As part of her promise to reduce crime, Philadelphia’s newly elected mayor, Cherelle Parker, has indicated her support for the expansion of stop-and-frisk policies.
The Pennsylvania Supreme Court will consider whether life in prison without parole is an unconstitutionally cruel sentence in the case of an Allegheny County man whose accomplice in a robbery shot and killed a man.
Fulton County District Attorney Fani Willis on Thursday fiercely defended herself against allegations of prosecutorial misconduct while she had a romantic relationship with the special prosecutor she appointed to oversee the 2020 presidential election interference case.
A New York judge on Friday ordered former President Donald Trump to pay nearly $355 million in disgorgement after finding Trump had fraudulently inflated his net worth on yearly financial documents, stiffing banks and insurers out of millions.
A year after taking the first steps to end Pennsylvania’s “shameful distinction” as one of only two states that did not pay for public defenders, Gov. Josh Shapiro and state lawmakers said Monday they would negotiate to make more money available for indigent defense.

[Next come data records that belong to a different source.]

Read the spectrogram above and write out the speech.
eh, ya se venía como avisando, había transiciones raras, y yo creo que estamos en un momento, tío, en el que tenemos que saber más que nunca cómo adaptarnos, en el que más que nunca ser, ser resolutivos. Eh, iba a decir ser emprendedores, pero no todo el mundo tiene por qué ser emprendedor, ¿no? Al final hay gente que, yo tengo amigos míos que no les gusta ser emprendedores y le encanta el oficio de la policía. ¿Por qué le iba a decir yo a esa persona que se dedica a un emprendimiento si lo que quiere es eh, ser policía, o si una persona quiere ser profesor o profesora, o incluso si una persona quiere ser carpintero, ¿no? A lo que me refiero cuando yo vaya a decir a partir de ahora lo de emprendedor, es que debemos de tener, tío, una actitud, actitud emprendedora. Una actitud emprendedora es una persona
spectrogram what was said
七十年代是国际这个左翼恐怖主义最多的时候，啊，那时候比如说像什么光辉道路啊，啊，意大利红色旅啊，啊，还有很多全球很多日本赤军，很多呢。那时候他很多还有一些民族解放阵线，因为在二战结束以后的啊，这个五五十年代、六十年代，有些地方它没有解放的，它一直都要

In a first-of-its-kind case, the jury found that Crumbley bore enough responsibility for the deaths caused by her son’s actions that she should be held criminally liable.
U.S. Sen John Fetterman (D-Pa.) was one of seven Democratic members of Congress to sign a letter to the U.S. Department of Justice calling on the agency to stop funding so-called “predictive” police software, much of which is widely considered inaccurate and, in many cases, discriminatory.

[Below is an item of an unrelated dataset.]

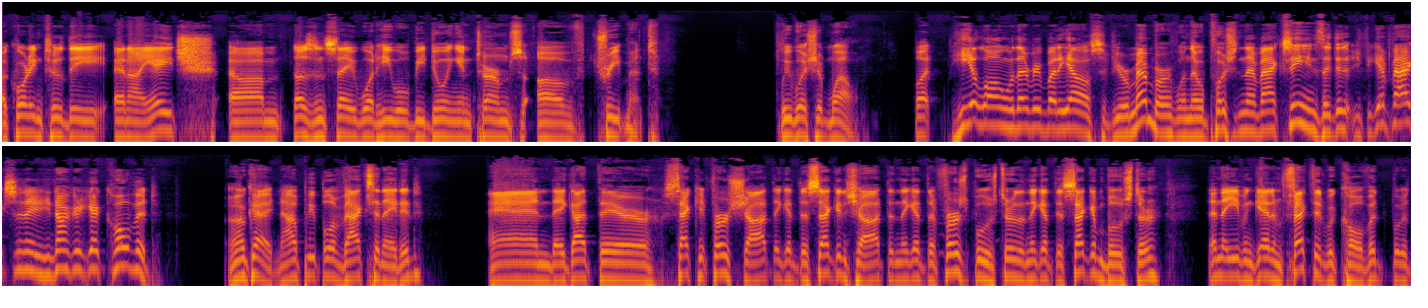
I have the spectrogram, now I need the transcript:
According to the NIH, um, doesn't say what he will be doing in terms of treatment. We wish him well. But he, along with everybody else, if you remember when they were pushing their vaccines, they did, if you get vaccinated, you're not going to get COVID. Okay. Now people are vaccinated and they got their second, first shot. They get the second shot. Then they get the first booster. Then they get the second booster. Then they even get infected with COVID, but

Alabama Attorney General Steve Marshall Friday said the execution of a death row inmate by nitrogen gas Thursday was “textbook” and suggested other states would follow.
The U.S. Supreme Court Thursday denied Alabama death row inmate Kenneth Eugene Smith’s final appeal, allowing his execution by nitrogen gas to proceed.
Former Trump administration trade official Peter Navarro has been sentenced to four months behind bars for contempt of Congress. Navarro had refused to provide the House Jan. 6 committee with information it sought from him. He joins Steve Bannon as the first defendants in decades to be held criminally liable by the U.S. Department of Justice for refusing to provide information in response to congressional subpoenas.